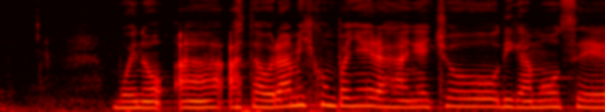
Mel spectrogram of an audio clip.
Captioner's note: speaking spanish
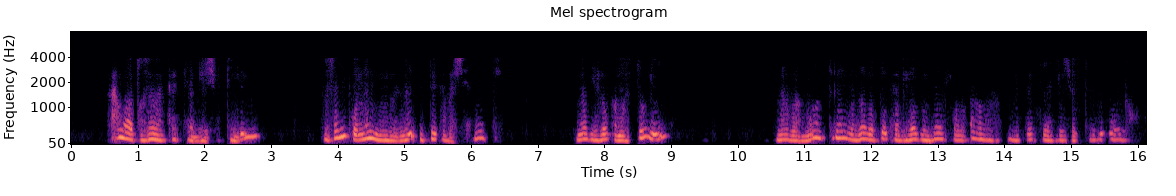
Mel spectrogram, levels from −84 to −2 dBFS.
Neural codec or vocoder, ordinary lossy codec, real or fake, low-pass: codec, 16 kHz, 1 kbps, FreqCodec, smaller model; AAC, 16 kbps; fake; 7.2 kHz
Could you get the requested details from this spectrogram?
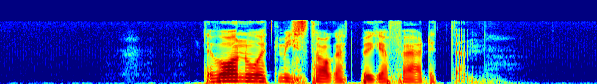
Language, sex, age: Swedish, female, 33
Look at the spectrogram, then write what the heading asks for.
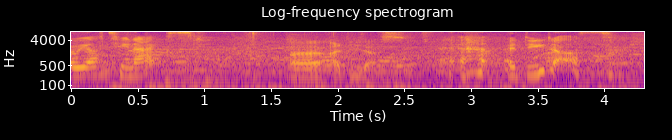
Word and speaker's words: Adidas: Adidas? Yeah, that's how you say it. German.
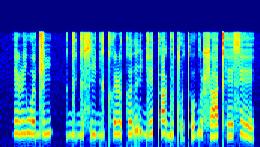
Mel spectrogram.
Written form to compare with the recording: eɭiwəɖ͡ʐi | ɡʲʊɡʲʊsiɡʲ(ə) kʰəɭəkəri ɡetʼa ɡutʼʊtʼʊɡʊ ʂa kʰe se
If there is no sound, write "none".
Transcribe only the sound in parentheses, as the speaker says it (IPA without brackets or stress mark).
ʊ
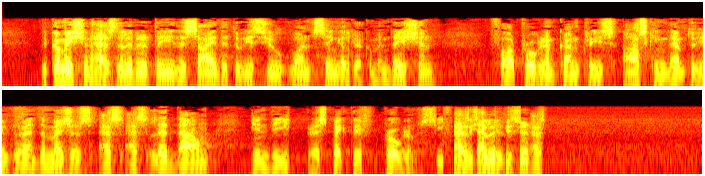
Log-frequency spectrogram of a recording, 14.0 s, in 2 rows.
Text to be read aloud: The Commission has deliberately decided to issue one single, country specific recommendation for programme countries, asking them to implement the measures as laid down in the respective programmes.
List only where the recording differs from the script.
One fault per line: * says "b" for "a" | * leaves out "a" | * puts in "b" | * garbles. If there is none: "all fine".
* leaves out "country specific"
* puts in "as"
* garbles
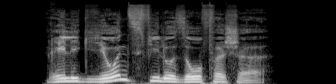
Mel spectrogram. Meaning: inflection of religionsphilosophisch: 1. strong/mixed nominative/accusative feminine singular 2. strong nominative/accusative plural 3. weak nominative all-gender singular
- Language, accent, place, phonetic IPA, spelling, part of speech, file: German, Germany, Berlin, [ʁeliˈɡi̯oːnsfiloˌzoːfɪʃə], religionsphilosophische, adjective, De-religionsphilosophische.ogg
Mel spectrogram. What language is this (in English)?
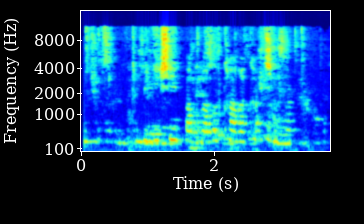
Armenian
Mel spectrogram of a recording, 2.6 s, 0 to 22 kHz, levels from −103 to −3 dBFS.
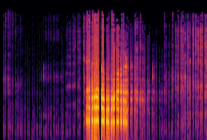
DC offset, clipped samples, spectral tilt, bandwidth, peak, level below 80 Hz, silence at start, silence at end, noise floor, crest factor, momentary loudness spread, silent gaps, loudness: under 0.1%; under 0.1%; -3 dB/octave; 16.5 kHz; -2 dBFS; -50 dBFS; 1.15 s; 1 s; -44 dBFS; 20 dB; 18 LU; none; -16 LUFS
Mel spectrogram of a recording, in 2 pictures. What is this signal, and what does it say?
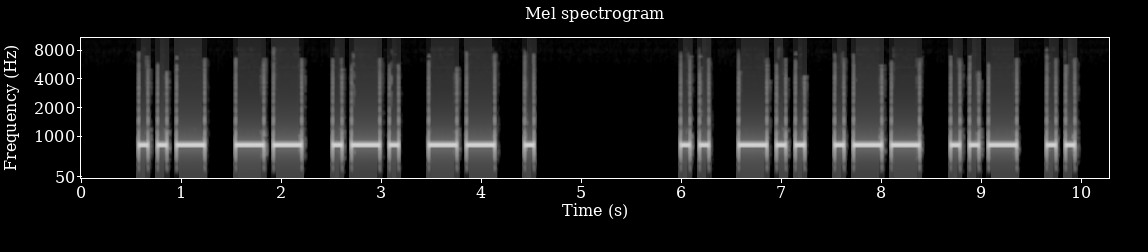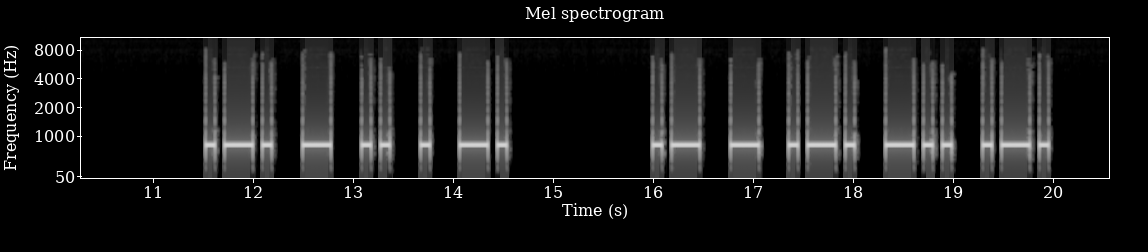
Morse code, heard as a keyed tone, about 13 wpm, 800 Hz. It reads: UMRME IDWUI RTIEN ATRDR
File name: LEZIONI / 3 MWRO / 3 MWR 12wpm 1711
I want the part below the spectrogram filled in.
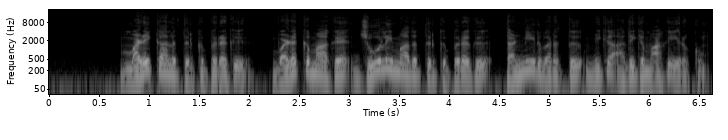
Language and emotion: Tamil, neutral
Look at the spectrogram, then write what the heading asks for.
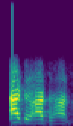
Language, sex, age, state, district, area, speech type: Tamil, female, 45-60, Tamil Nadu, Thoothukudi, rural, conversation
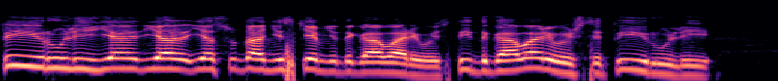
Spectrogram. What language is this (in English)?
Russian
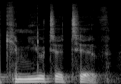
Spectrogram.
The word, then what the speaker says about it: commutative: Okay, commutative. A lot of kids suddenly like to pronounce it with a commutative, like they're at an N where there's not an N.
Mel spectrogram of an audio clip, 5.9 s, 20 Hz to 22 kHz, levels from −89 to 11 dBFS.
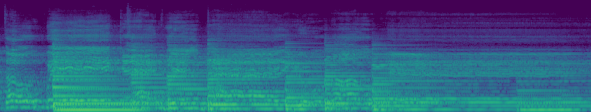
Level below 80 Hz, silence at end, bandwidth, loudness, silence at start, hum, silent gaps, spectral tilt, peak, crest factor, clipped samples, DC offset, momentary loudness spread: -50 dBFS; 0 s; 11.5 kHz; -22 LUFS; 0 s; none; none; -6.5 dB/octave; -6 dBFS; 16 dB; under 0.1%; under 0.1%; 10 LU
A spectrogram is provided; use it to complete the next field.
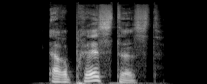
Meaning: inflection of erpressen: 1. second-person singular preterite 2. second-person singular subjunctive II
- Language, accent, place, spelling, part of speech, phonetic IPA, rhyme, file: German, Germany, Berlin, erpresstest, verb, [ɛɐ̯ˈpʁɛstəst], -ɛstəst, De-erpresstest.ogg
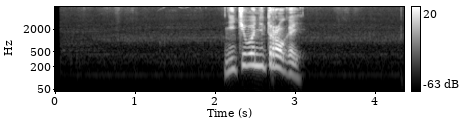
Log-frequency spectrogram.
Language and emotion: Russian, angry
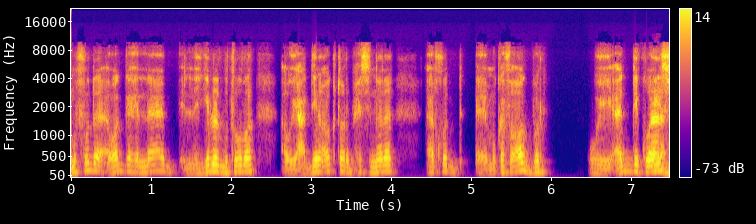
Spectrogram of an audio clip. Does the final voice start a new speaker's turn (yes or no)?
yes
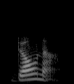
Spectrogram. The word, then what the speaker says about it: Dana: And then for the latter part of next week, we have the goddess Dona. And it's spelled D-A-N-A, like Dana, but it's pronounced Dona.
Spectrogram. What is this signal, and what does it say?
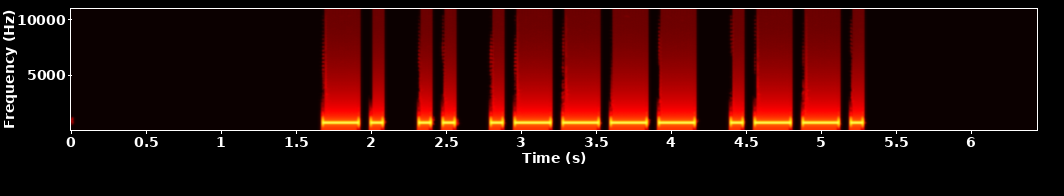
Morse code, heard as a keyed tone, about 15 wpm, 700 Hz. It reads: NI1P
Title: USA Call Signs - 4 Characters - Repeated 3x - 15wpm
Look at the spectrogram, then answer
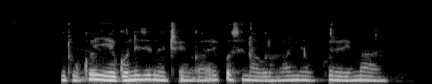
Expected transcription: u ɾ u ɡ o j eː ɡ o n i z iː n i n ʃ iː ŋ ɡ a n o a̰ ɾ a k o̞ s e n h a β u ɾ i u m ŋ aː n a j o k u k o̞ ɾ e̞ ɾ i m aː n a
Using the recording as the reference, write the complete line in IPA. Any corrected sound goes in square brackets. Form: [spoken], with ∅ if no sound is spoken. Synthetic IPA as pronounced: u ɾ u ɡ o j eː ɡ o n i z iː n i n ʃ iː ŋ ɡ a n o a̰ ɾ [i] k o̞ s e n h a β u ɾ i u m ŋ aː [ɲ] a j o [ɡ] u k o̞ ɾ e̞ ɾ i m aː n a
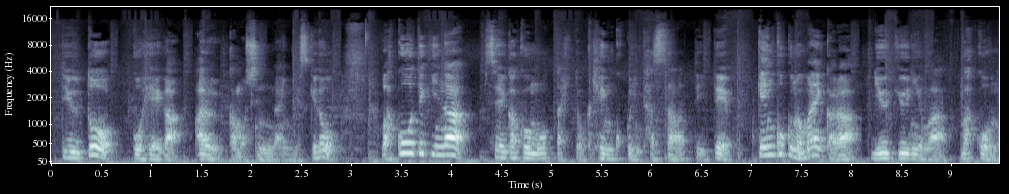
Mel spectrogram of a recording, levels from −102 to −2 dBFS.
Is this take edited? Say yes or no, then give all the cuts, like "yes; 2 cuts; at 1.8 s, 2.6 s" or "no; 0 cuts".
yes; 3 cuts; at 1.3 s, 6.9 s, 8.1 s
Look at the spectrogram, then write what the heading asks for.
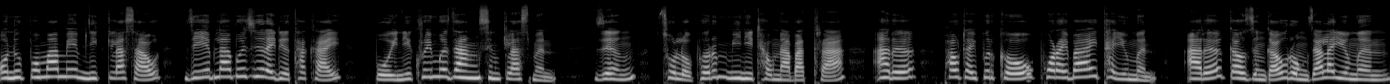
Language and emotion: Bodo, happy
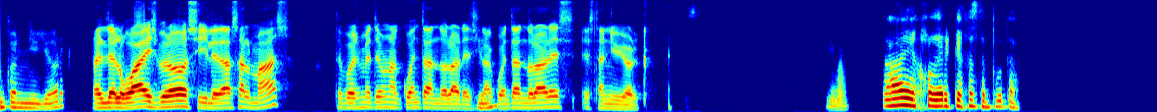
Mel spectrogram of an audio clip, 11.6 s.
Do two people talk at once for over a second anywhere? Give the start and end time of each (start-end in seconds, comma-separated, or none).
none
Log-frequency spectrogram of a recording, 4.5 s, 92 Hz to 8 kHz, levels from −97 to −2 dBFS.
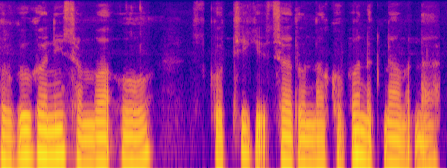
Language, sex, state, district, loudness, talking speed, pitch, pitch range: Garo, male, Meghalaya, South Garo Hills, -17 LUFS, 80 wpm, 105 Hz, 100-120 Hz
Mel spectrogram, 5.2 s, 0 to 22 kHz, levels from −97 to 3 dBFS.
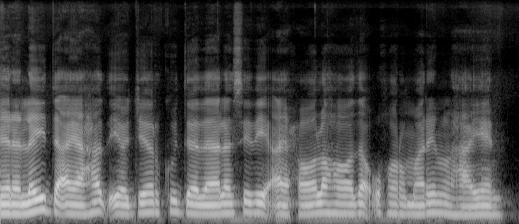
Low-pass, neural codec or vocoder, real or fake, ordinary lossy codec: none; none; real; none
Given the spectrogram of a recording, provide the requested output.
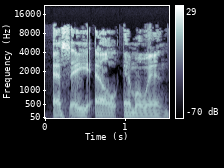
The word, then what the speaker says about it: salmon: oh yeah they corrected me alond like you pronounced the l oh God how do you say s a l m o n the fish salmon okay I thought maybe it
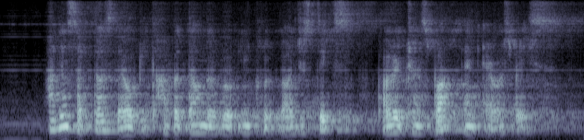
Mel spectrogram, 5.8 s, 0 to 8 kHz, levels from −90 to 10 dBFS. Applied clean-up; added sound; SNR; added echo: neural separator model SepFormer DNS4.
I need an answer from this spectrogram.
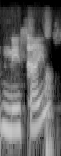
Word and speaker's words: nescience: word said nescience?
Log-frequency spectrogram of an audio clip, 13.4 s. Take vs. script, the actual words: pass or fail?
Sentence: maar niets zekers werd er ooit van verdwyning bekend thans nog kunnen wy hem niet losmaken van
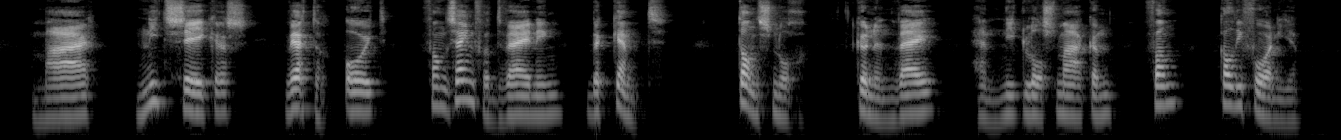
fail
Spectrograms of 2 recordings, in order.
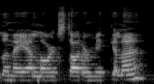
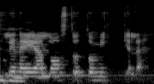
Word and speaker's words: Linnea Lardsdatter Mikla: Yes, do you want it in the American way or the Swedish way? Give us both. Okay, here I pronounce it Linnea Lardsdatter Mikla, but Okay.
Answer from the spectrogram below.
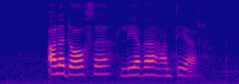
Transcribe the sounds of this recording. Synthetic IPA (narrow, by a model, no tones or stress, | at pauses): ʔɐlədɑːχsəliəvəɦɐntiər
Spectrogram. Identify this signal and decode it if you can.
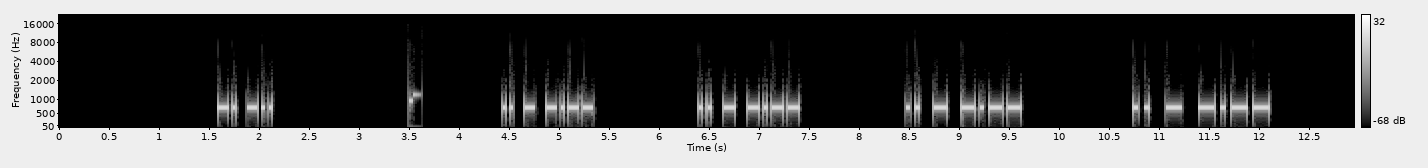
Morse code, heard as a keyed tone, about 31 wpm, 700 Hz. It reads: ND ITY ITY ITY ITY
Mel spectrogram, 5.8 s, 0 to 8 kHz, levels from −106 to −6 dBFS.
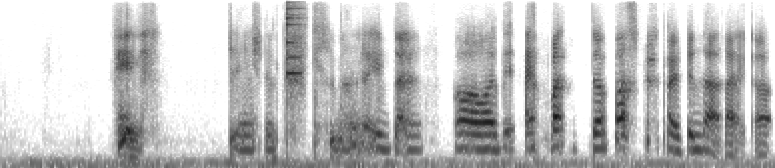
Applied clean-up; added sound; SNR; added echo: neural diffusion model UNIVERSE++.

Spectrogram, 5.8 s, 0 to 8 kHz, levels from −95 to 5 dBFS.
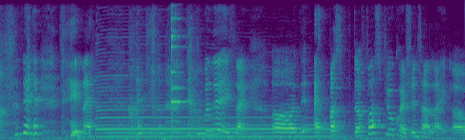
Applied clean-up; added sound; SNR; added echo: none; Wind instrument, woodwind instrument + Glass; 4 dB; none.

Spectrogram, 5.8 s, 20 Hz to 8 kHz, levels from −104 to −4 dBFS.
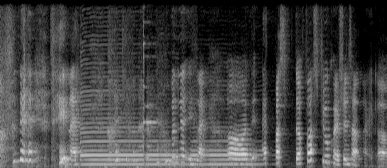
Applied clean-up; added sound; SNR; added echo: neural mask model RNNoise.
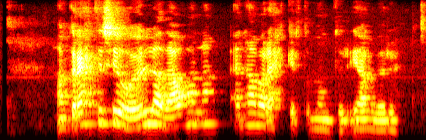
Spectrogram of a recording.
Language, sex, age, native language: Icelandic, female, 50-59, Icelandic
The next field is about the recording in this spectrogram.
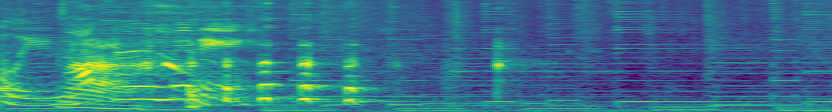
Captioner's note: laughs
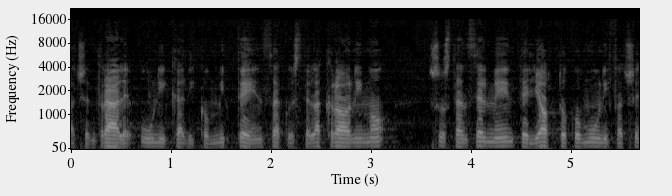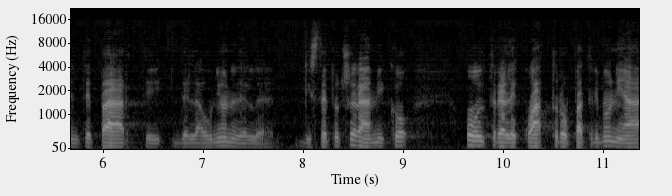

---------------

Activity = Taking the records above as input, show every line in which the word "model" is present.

Exercise response =
Neural codec or vocoder, ordinary lossy codec, real or fake, low-pass: codec, 16 kHz, 1 kbps, FreqCodec, smaller model; AAC, 16 kbps; fake; 7.2 kHz
Mel spectrogram, 5.8 s, 0 to 8 kHz, levels from −90 to 10 dBFS. Applied clean-up; added sound; SNR; added echo: neural separator model SepFormer DNS4.
Transcribe the sounds of this recording. Synthetic IPA (narrow, by a model, no tones or stress, | at pauses): ʔɐlədɑːχsəliəvəɦɐntiər
Applied clean-up; added sound; SNR; added echo: neural diffusion model UNIVERSE++.
Applied clean-up; added sound; SNR; added echo: neural mask model RNNoise.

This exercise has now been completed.